Air Transat has just unveiled its new colour scheme on one of its Lockheed L-1011 TriStars, C-FTNC, seen here taxiing at Fort Lauderdale-Hollywood International Airport. The star on the fin reflects its link with French operator STAR (Societe de Transport Aerien Regional) Airlines, note also the airline’s Internet address in the broken red cheat line - a sign of things to come? Air Transat is leasing a TriStar to its French partner STAR, making it only the second French airline to use the L-1011, after Air France.
This Boeing 727-100C (N946UP) is one of five convertible -25Cs operated by Eastern in the late 1960s and early 1970s on passenger services during the day and cargo service at night. Thirty years later, it is once again splitting its time between passenger and cargo service. United Parcel Service chose the 727-100 for passenger charter as it has the lowest utilisation rate in its fleet.
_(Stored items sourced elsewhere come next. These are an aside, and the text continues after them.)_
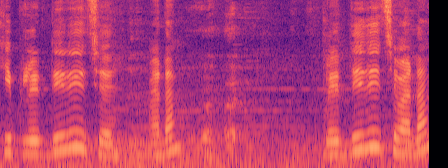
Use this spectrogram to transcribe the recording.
কি প্লেট দিয়ে দিয়েছে ম্যাডাম প্লেট দিয়ে দিয়েছে ম্যাডাম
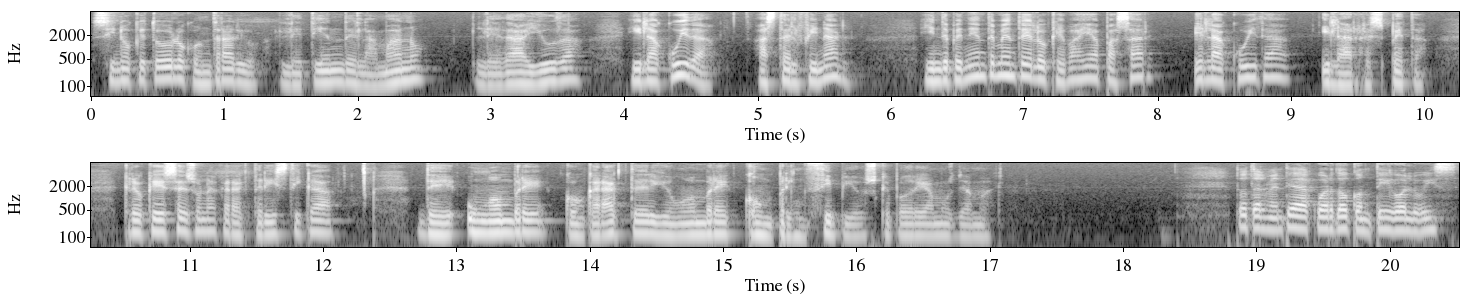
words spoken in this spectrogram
sino que todo lo contrario, le tiende la mano, le da ayuda y la cuida hasta el final. Independientemente de lo que vaya a pasar, él la cuida y la respeta. Creo que esa es una característica de un hombre con carácter y un hombre con principios que podríamos llamar. Totalmente de acuerdo contigo, Luis.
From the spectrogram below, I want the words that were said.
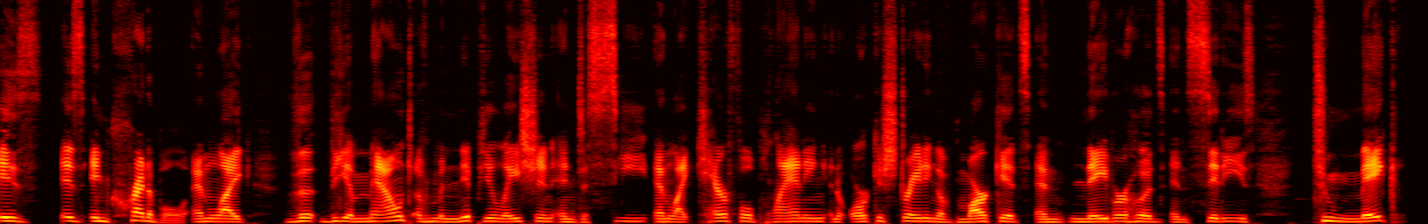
is is incredible and like the the amount of manipulation and deceit and like careful planning and orchestrating of markets and neighborhoods and cities to make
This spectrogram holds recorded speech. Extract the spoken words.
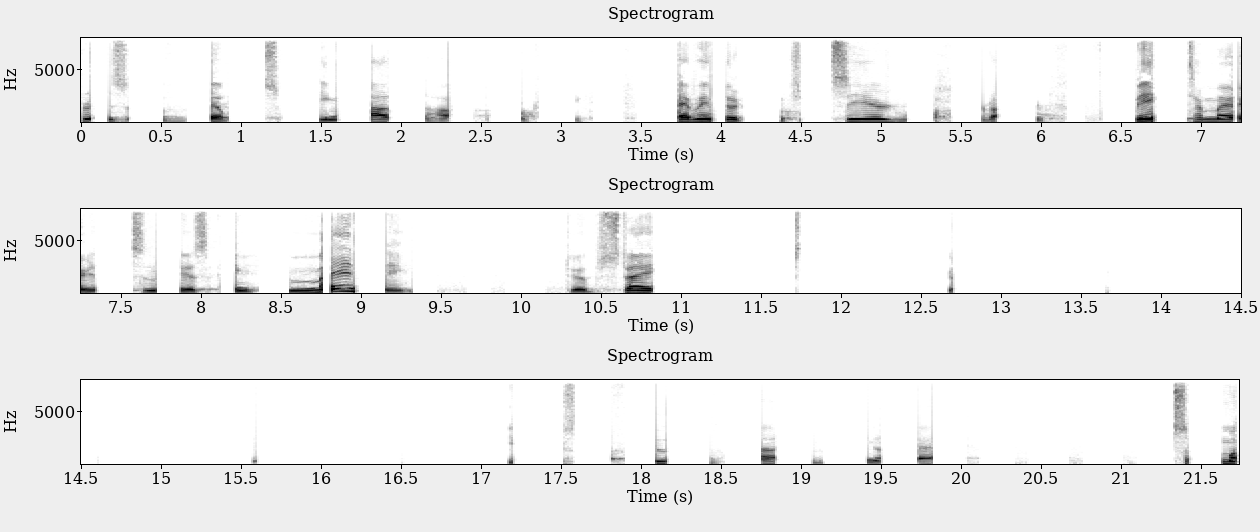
doctrines of devil, speaking out in hypocrisy, having their conscience seared with hard iron, forbidding to marry, listen to this, and commanding to abstain. So much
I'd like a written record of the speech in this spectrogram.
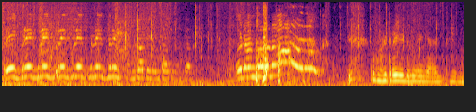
Break, break, break, break, break, break, break. I'm tapping, I'm tapping, I'm tapping. Go down, go down. Oh, no. What are you doing, Anthony?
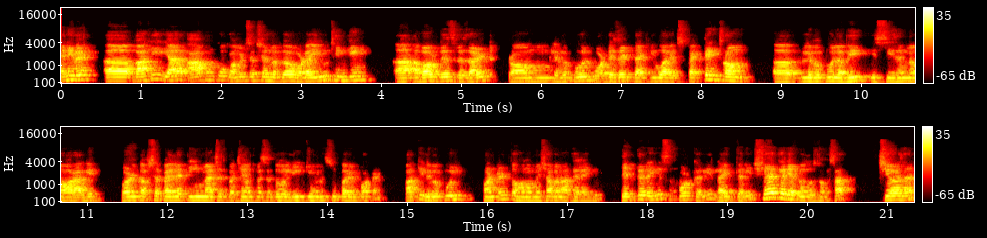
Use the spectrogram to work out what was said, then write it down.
एनीवे anyway, बाकी यार आप हमको कमेंट सेक्शन में बताओ what are you thinking about this result from Liverpool what is it that you are expecting from Liverpool अभी इस सीज़न में और आगे? वर्ल्ड कप से पहले तीन मैचेस बचे हैं उसमें से दो लीग गेम सुपर इंपॉर्टेंट बाकी लिवरपूल कंटेंट तो हम हमेशा बनाते रहेंगे देखते रहिए सपोर्ट करिए लाइक करिए शेयर करिए अपने दोस्तों के साथ। Cheers and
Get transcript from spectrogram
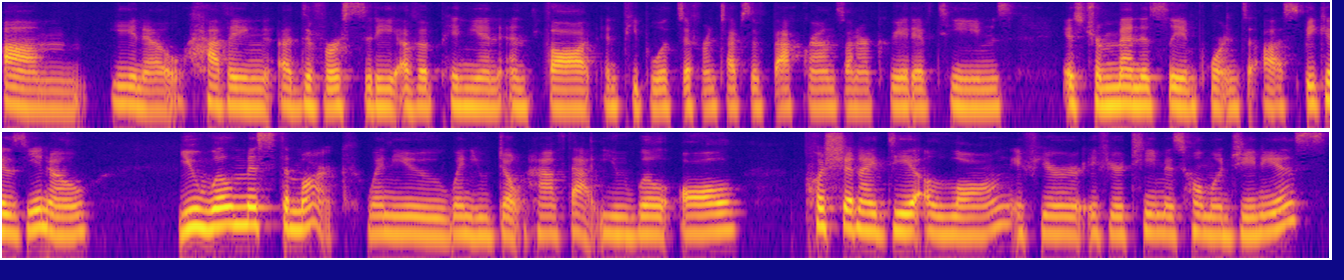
um, you know, having a diversity of opinion and thought and people with different types of backgrounds on our creative teams is tremendously important to us because you know you will miss the mark when you when you don't have that. You will all push an idea along if your if your team is homogeneous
Five 727s were modified to accept the interior quick-change system and like all of its other 727-100s, the aircraft has been re-engined with Rolls-Royce Tay 651 turbofans and fitted with an electronic flight information system flight deck.
Based at Opa-Locka Airport, Trans-Air-Link, formed in 1979, currently operates a Douglas DC-7C and three Douglas DC-6s, including DC-6A N870TA seen here with the cowlings removed from its four Pratt & Whitney R-2800s. Note the 'Sky Truck' titling on the nose, which is the carrier’s ICAO call sign. This particular aircraft was originally allocated for Slick Airways but instead joined the Belgian Air Force on June 20, 1958, being sold to SF Air as F-BYCH in 1977. In June 1980 it joined Aero B as YV-293C before being bought by Trans-Air-Link on August 21, 1984. All of the aircraft are used for freight carriage, primarily to and from the Caribbean island chain.
Dallas, Atlanta and Los Angeles are the three leading airports for weekly scheduled non-stop domestic passenger departures. These are the domestic ‘hubs’ for the three largest US airlines including American Airlines in Dallas; one of whose Airbus A300-600Rs, N14053, is seen about to touch down at Miami International Airport in January 1995. Over 45% of passenger traffic at MIA is carried by American Airlines. The other two major airlines feeding domestic ‘hubs’ are Delta Air Lines in Atlanta and United Airlines in Los Angeles.
Of 13 Grumman Abatrosses converted to G-111 standard for commercial operations with Chalk’s International Airlines, Miami, one (N42MY) is still in active service in Florida. Based at Fort Lauderdale Executive Airport, this converted HU-16B belongs to the Aviation Division of Mirabella Yachts, a company that owns and operates a number of exclusive yachts in the Bahamas and Caribbean. Modifications to civilianise the Albatross to G-111 standard include the fitment of titanium wing spars and outward opening access doors. The G-111 was acquired to carry guests to and from its boats, however, to maximise its usage, it is also available for charter work. Two other amphibians operated by Mirabella Yachts are Albatross N28J and HU-16C N43846 (137908). The latter is resplendent in US Navy markings.
Pan American Airways began seaplane operations in January 1928, its first passenger flight being from Key West, Florida, to Havana, Cuba. This Pan Am legacy lives on today, under the auspices of Pan Am Air Bridge, which operates five Grumman/Frakes Turbo Mallard amphibians, including N2969, seen here on the slipway at Watson Island. Pan Am Air Bridge is based at Watson Island, Miami, immediately opposite Miami’s busy cruise ship port, having begun life as Chalk's Air Service, which was bom in 1917. Apart from a brief interlude during World War One, Chalk’s saw over 40 years of continuous operation until being purchased in 1970 by Resorts International. The first ‘turbinised’ Mallard entered service in November 1979 and in January 1996, the airline was purchased by three individuals, one of whom, Charles Cobb, retains the proprietary rights to the name ’Pan Am’ and its logo. Today, the Turbo Mallards provide scheduled services to Fort Lauderdale and some of the Bahamian Islands.
Miami International Airport is the leading airport for weekly scheduled non-stop passenger flights from the US to Central America, with over 200 departures per week. Continental Airlines doubled its service to Belize City and San Salvador via Houston Intercontinental. McDonnell Douglas MD-82 N16806, burning rubber as it touches down on runway 90R, is one of 53 of the type currently in service with Continental Airlines.